___ INPUT DATA

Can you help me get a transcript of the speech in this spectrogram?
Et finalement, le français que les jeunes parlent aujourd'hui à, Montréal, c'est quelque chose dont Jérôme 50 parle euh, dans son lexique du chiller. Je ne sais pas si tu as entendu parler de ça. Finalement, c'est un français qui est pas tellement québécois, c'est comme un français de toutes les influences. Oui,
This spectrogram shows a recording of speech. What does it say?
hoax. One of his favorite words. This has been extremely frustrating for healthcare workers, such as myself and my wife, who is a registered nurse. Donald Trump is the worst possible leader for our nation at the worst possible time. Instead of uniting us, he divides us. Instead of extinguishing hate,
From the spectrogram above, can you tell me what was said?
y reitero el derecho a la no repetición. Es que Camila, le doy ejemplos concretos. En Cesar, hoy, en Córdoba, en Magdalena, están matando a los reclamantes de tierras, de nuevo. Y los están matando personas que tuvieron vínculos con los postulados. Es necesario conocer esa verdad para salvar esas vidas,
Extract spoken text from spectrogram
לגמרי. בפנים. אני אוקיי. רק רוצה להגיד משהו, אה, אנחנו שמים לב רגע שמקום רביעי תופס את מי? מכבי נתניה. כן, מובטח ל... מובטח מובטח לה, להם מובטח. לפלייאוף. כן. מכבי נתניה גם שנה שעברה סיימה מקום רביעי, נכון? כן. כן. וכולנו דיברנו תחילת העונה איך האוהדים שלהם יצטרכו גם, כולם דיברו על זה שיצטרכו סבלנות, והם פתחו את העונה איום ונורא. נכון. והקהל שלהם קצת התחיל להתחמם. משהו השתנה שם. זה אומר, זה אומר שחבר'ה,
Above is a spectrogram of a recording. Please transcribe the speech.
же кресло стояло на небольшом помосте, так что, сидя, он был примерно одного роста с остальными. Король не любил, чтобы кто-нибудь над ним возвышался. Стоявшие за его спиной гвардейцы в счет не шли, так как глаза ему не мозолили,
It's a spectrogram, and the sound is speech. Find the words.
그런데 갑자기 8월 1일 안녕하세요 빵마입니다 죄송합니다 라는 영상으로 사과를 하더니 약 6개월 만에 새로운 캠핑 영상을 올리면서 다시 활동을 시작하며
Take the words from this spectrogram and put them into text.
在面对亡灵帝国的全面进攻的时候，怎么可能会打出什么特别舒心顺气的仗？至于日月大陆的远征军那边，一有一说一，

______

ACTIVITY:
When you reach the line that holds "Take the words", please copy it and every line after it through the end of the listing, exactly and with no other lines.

TASK RESULT:
Take the words from this spectrogram and put them into text.
在面对亡灵帝国的全面进攻的时候，怎么可能会打出什么特别舒心顺气的仗？至于日月大陆的远征军那边，一有一说一，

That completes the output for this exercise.